Campus sustainability efforts gathered steam that year. Students worked to establish the Geaux RED program, or Recycle Everything Daily. After years of preparation, students from the and the competed in the U.S. Department of Energy’s Solar Decathlon with the . The home, powered completely by solar energy, earned first place in the People’s Choice and Market Viability competitions.

In 2010, the University unveiled its new Quality Enhancement Plan, which focuses on improving student learning through community and campus engagement. Between 2010 and 2014 all colleges at 鶹ҹ implemented the UNIV 100 course requirement. UNIV 100, designed by professor Dr. Theresa Wozencraft, is targeted specifically for millennials and is aimed to help them achieve greater academic success and to prepare them for life after college. is a mandatory aspect of the course, and students perform hundreds of thousands of hours each year.

In summer 2010 the BP oil spill in the Gulf of Mexico initiated a flurry of research activity at 鶹ҹ. Researchers and professors set out to see how the oil spill would affect the Gulf’s ecosystems, focusing specifically on crustaceans and whales.

That October 鶹ҹ opened the , an international center for scholarship on the immensely successful African American author of fiction. Gaines was a writer-in-residence at 鶹ҹ from 1981 to 2004, and he  published "A Gathering of Old Men" and "A Lesson Before Dying" during his tenure here.

With the University’s increased focus on research came more recognition. In 2010, 鶹ҹ was named one of the country’s top 100 research universities by the Nelson A. Rockefeller Institute of Government.

Between fall 2011 and summer 2012 new dormitories were constructed and opened. The project required the demolition of nine buildings plus restoration and renovation of five others. These efforts increased the capacity by 37 percent so the University can house just under 3,000 students now.

In 2011, 鶹ҹ expanded its academic offerings to include online learning. The ’s first online degree program was approved. The University now offers eight different online programs in nursing, health education, and systems technology.

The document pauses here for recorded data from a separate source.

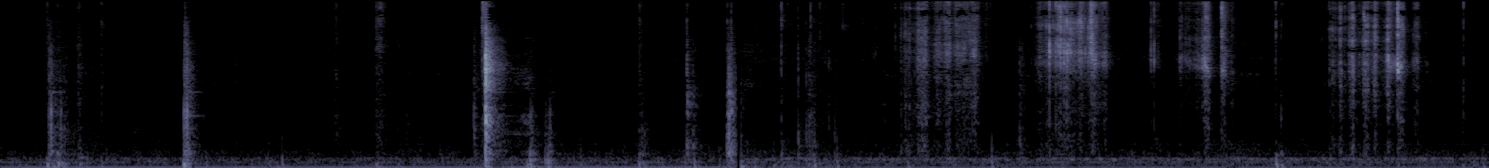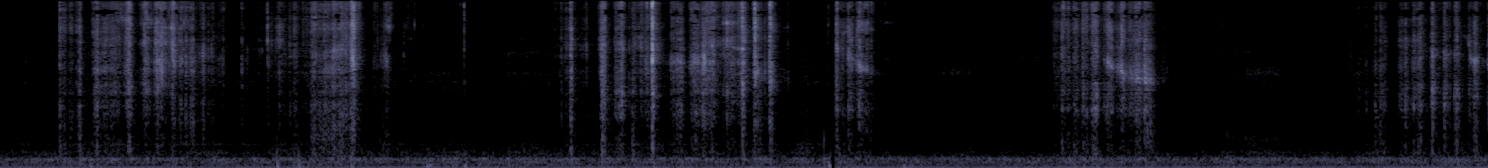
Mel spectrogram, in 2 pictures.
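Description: A small kitchen knife carving the flesh out of raw peeled potato halves: repeated short, crisp scraping cuts, each about a second long. In the first few seconds there are instead a few sharp knocks on the wooden cutting board. A faint steady low hum runs underneath.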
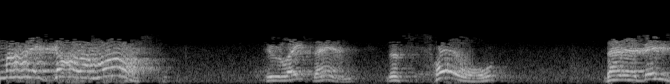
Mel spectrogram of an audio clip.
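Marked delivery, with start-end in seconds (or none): 0.0-1.7 high-pitched mock cry of terror, not full volume; retold desperate scream. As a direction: imitate a dying woman crying out in despair. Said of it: "she screamed".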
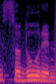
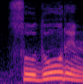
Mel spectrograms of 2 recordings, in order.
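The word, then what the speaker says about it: صدور: Now this Saad, sometime pronounced unintentionally with Fatha, like Yuwaswisu fi Sadurin Nas. So make sure that this Saad, whenever you teach to others, this Saad is with Dhamma.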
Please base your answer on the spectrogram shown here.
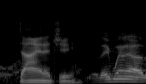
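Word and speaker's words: Dynegy: Is that pronounced correctly? Dynergy.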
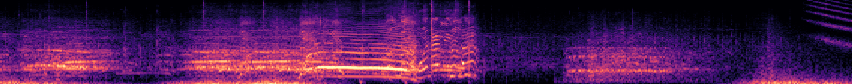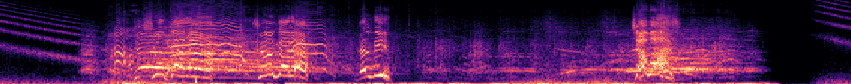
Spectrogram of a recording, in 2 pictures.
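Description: A young man shouts with excitement.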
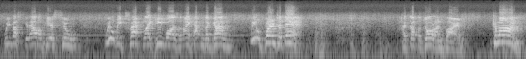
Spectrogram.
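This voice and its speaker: An actor playing a stern, accusing, level-headed rival in forceful 1930s radio horror style. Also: male voice, very high-pitched, lively intonation, moderate pace, pauses often, heavily acted. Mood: urgent. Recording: faintly noisy 1930s radio recording.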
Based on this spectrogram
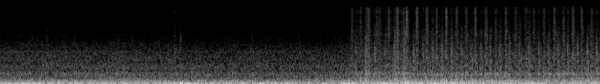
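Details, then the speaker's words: Jeep driving: road rumble then rapid steady clatter of clunks; death wobble, something loose in the suspension suspected, cause not yet found. "Telltale sign that there is something wrong and something loose in your suspension causing that Jeep death wobble. Hear that clunking?"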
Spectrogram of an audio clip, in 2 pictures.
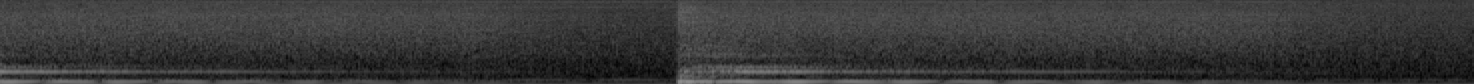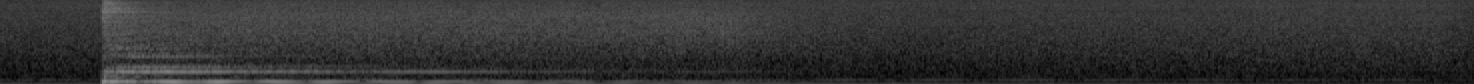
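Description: A deep-toned gong struck twice, about four and a half seconds apart, each stroke ringing on with a wavering hum and slowly dying away; the ring of a stroke just before is already sounding at the start. The strokes mark the priest's blessing with the Blessed Sacrament in the monstrance.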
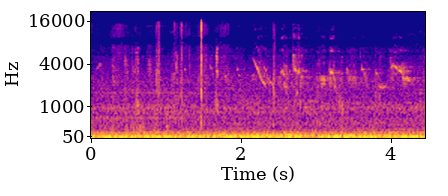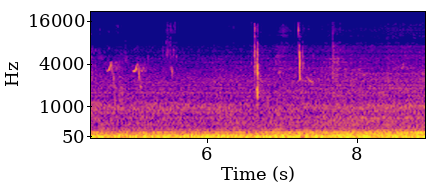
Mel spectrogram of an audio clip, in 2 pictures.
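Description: Faint bird chirps, a cluster of short quick notes a couple of seconds in, over a low steady rumble, with a few soft clicks.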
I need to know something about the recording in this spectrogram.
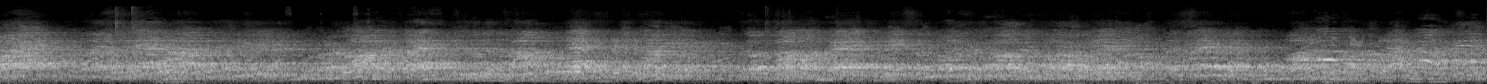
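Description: A group of girls shout cheers together in unison in a large echoing gym.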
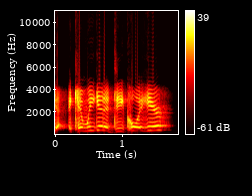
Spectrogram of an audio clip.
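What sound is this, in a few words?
request decoy, professional female; vo; agents; Source Model Packs; Counter Strike Model Pack; CS2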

In 2012, after multiple years of preparation, the University unveiled the . The plan aims to connect main campus, south campus, and the research park while continuing to improve campus facilities and operations. Students voted to support a self-assessed fee at $7.50 per credit hour capped at 15 hours to fund the implementation of the Master Plan.

Campus improvements that year included the new  in the Research Park, the expansion, and the in the renovated O.K. Allen Hall.

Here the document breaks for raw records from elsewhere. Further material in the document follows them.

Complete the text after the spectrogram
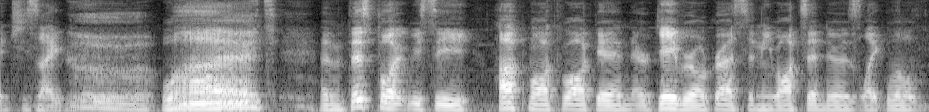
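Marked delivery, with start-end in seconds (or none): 0.5-2.1 gasp, then a loud "what?"; acted-out gasp of disbelief; shocked. She hears he's Felix, acted shock. Acts her shock at the reveal.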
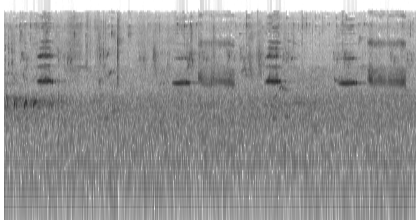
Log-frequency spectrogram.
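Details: Three Blue Jays, two males and a female, in Central Park, New York City, possibly a rivalry triangle, give several short, dry rattling notes about every one and a half seconds over steady city and park noise.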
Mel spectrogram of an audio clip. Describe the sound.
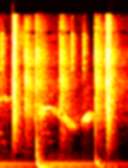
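A high, sliding whistle tone weaves over a punchy beat with heavy kick drums and crisp hi-hats, rising and dipping briefly before the thumps return.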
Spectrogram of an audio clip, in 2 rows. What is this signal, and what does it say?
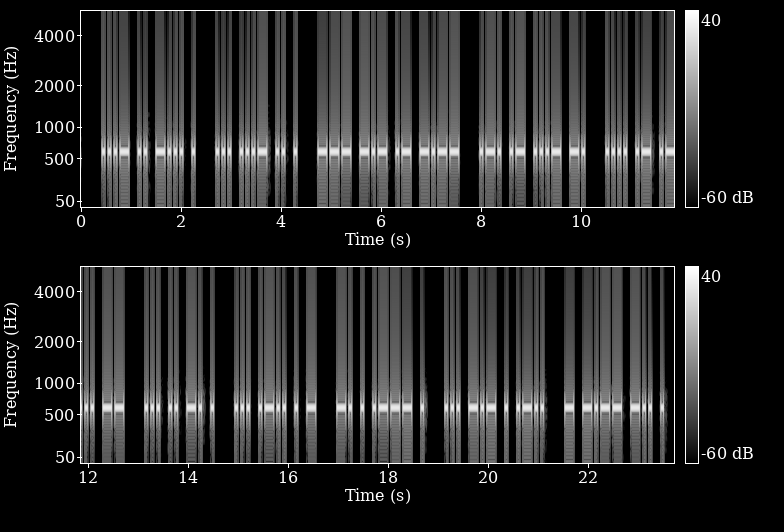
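Morse code, heard as a keyed tone, about 20 wpm, 600 Hz. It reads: VIBE SVIE OKAY RAVN HALM SINE SLET NEJE SKEL TYDE
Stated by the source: Morse code practice of short Danish words at 20 wpm, from CW med Gnister.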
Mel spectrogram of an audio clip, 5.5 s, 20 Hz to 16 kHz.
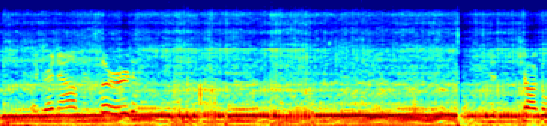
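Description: A 1985 Suzuki DR250 motorcycle engine chugs steadily just above idle in third gear on a wooded trail, a low, continuous, fairly loud rumble running throughout with a few faint voice-like tones over it.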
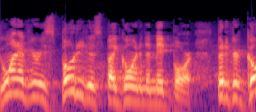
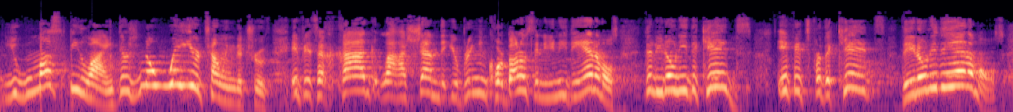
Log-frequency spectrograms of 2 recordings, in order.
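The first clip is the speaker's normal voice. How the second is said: mock angry Pharaoh; 6 semitones higher than usual. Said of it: "he got angry at Moshe".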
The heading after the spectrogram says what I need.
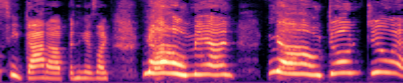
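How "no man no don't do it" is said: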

Research activity at the University continued to flourish. 鶹ҹ established the , a partnership with Drexel University created to tackle big data research out of the . Through its efforts, organizations can maximize their abilities to evaluate and analyze complex data. CVDI made history when it was named Louisiana’s first National Science Foundation Industry/University Cooperative Research Center.

2012 also saw the implementation of higher undergraduate admissions standards. Instead of a decline in enrollment, which was anticipated, the University experienced an increase in enrollment. With the new admissions standards came students who were more prepared to handle the demands of higher education, improving the University’s retention and graduation rates.

鶹ҹ earned another first-time accolade in 2012 when the U.S. Department of Education’s College Affordability and Transparency list named 鶹ҹ the most affordable four-year public university in Louisiana. In 2013 Washington Monthly cited that affordability when it named 鶹ҹ as No. 4 in the country for social mobility among national universities.

As Ragin’ Cajuns Athletics programs grow, the University saw the need for a separate Athletic Master Plan which was unveiled in 2013. The first project, expansion of the Cajun Field south end zone, was completed in fall 2014 on the heels of the most successful year in Ragin’ Cajuns athletic history.

Construction on the began in 2013, and the $36 million project was completed in early 2015.